--- Available data ---
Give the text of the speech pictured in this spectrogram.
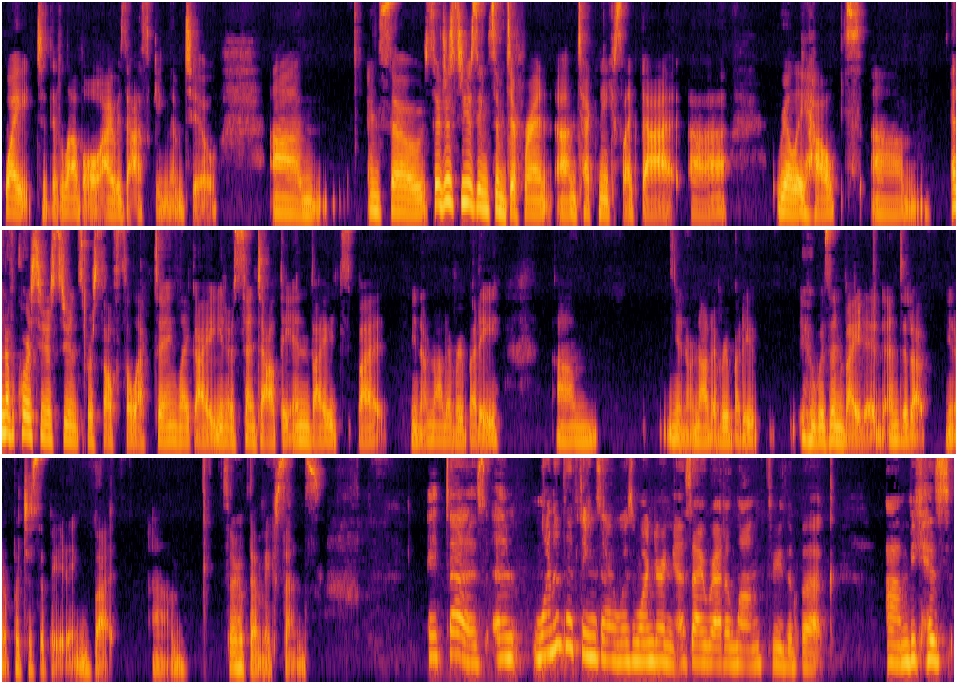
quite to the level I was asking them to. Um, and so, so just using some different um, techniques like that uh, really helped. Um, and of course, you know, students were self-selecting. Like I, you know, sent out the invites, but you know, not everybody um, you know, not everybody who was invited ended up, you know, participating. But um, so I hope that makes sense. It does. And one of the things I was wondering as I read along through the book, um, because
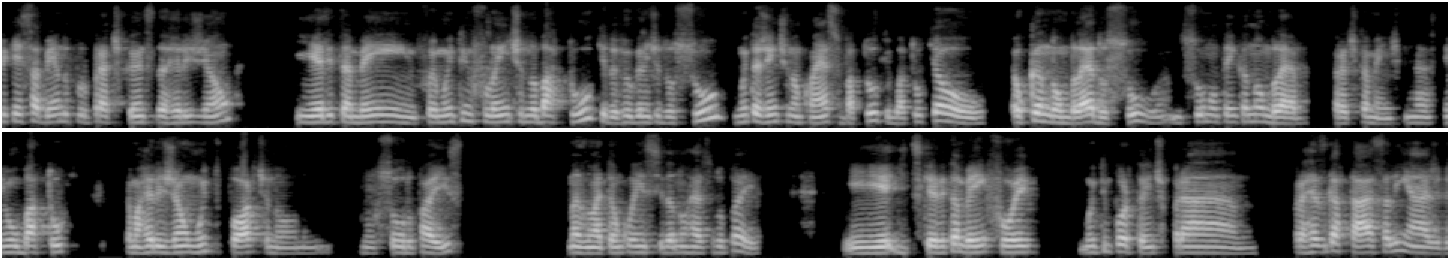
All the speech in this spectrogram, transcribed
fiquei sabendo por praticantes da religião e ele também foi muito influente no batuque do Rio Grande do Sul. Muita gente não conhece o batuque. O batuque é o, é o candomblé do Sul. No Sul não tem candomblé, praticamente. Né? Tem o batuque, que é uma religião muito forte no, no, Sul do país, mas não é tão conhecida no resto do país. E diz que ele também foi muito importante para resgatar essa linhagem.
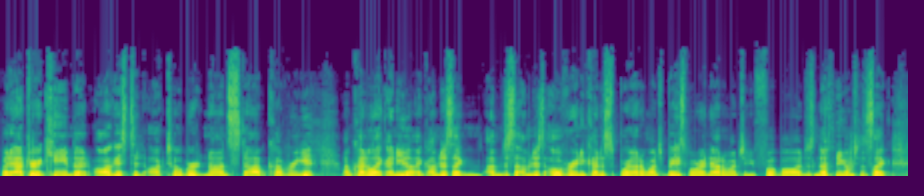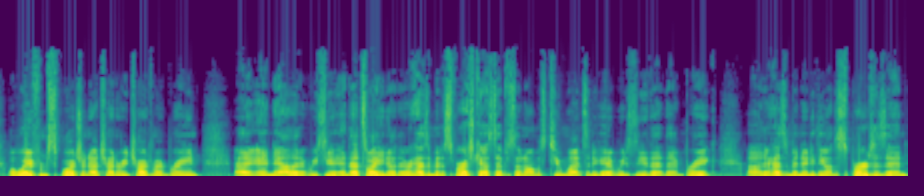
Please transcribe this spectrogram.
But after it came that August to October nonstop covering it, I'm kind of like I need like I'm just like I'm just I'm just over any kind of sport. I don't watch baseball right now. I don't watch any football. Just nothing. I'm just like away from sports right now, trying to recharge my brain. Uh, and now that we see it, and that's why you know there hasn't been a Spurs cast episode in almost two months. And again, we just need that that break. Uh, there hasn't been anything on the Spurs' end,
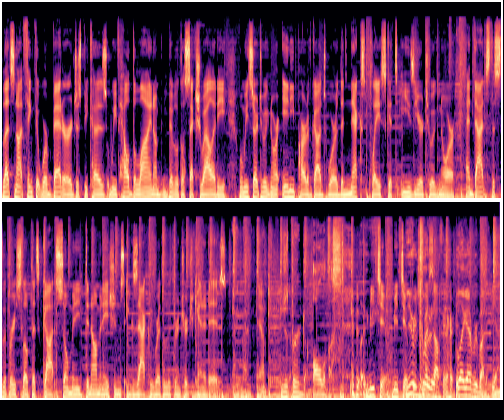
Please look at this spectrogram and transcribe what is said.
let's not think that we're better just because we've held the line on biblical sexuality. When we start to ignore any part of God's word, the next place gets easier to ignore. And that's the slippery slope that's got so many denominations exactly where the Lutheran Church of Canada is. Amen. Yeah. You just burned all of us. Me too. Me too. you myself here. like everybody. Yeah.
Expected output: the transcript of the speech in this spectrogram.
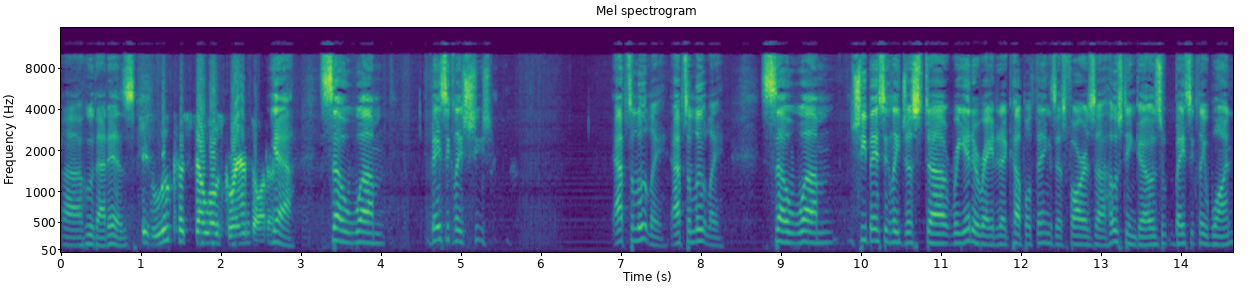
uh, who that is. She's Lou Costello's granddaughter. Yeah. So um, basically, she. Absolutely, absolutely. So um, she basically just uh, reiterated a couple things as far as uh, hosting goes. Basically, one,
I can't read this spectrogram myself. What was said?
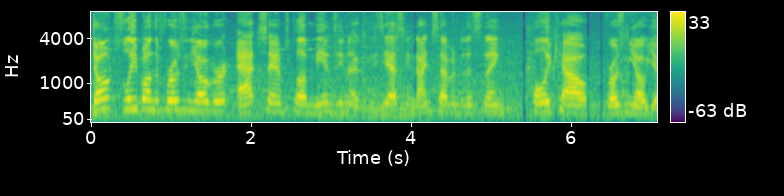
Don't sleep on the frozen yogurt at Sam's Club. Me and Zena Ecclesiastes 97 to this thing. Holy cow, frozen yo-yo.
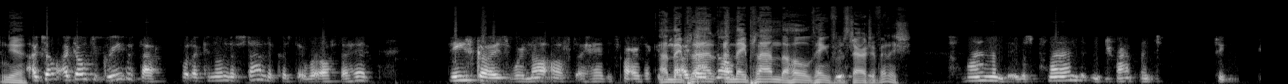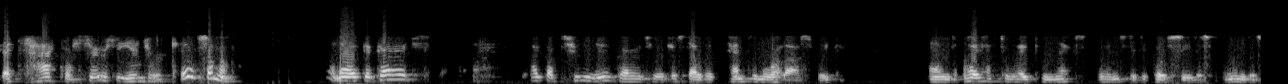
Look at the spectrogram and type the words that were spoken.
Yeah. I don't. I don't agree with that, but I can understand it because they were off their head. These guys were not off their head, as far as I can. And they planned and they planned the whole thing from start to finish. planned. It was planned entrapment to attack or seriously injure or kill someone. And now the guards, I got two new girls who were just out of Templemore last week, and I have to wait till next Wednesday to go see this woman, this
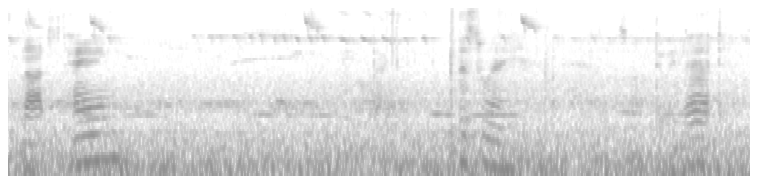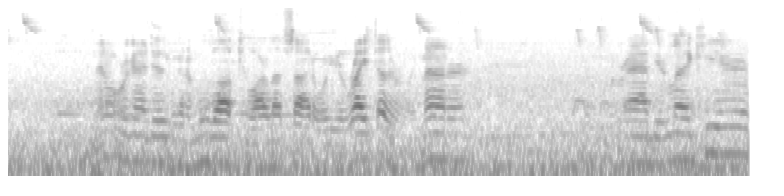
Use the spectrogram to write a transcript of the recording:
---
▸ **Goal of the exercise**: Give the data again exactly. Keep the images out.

▸ **Response area**:
Give the text of the speech pictured in this spectrogram.
quite to the level I was asking them to. Um, and so, so just using some different um, techniques like that uh, really helped. Um, and of course, you know, students were self-selecting. Like I, you know, sent out the invites, but you know, not everybody um, you know, not everybody who was invited ended up, you know, participating. But um, so I hope that makes sense. It does. And one of the things I was wondering as I read along through the book, um, because
All the speech in this spectrogram, transcribed
fiquei sabendo por praticantes da religião e ele também foi muito influente no batuque do Rio Grande do Sul. Muita gente não conhece o batuque. O batuque é o, é o candomblé do Sul. No Sul não tem candomblé, praticamente. Né? Tem o batuque, que é uma religião muito forte no, no, Sul do país, mas não é tão conhecida no resto do país. E diz que ele também foi muito importante para resgatar essa linhagem.
Please transcribe this spectrogram.
But after it came that August to October nonstop covering it, I'm kind of like I need like I'm just like I'm just I'm just over any kind of sport. I don't watch baseball right now. I don't watch any football. Just nothing. I'm just like away from sports right now, trying to recharge my brain. Uh, and now that we see it, and that's why you know there hasn't been a Spurs cast episode in almost two months. And again, we just need that that break. Uh, there hasn't been anything on the Spurs' end,
Please look at this spectrogram and transcribe what is said.
let's not think that we're better just because we've held the line on biblical sexuality. When we start to ignore any part of God's word, the next place gets easier to ignore. And that's the slippery slope that's got so many denominations exactly where the Lutheran Church of Canada is. Amen. Yeah. You just burned all of us. Me too. Me too. you myself here. like everybody. Yeah.
Expected output: the transcript of the speech in this spectrogram.
uh, who that is. She's Lou Costello's granddaughter. Yeah. So um, basically, she. Absolutely, absolutely. So um, she basically just uh, reiterated a couple things as far as uh, hosting goes. Basically, one,
I can't read this spectrogram myself. What was said?
Don't sleep on the frozen yogurt at Sam's Club. Me and Zena Ecclesiastes 97 to this thing. Holy cow, frozen yo-yo.
Look at the spectrogram and type the words that were spoken.
Yeah. I don't. I don't agree with that, but I can understand it because they were off their head. These guys were not off their head, as far as I can. And they planned and they planned the whole thing from start to finish. planned. It was planned entrapment to attack or seriously injure or kill someone. And now the guards, I got two new girls who were just out of Templemore last week, and I have to wait till next Wednesday to go see this woman, this
Use the spectrogram to write a transcript of the recording:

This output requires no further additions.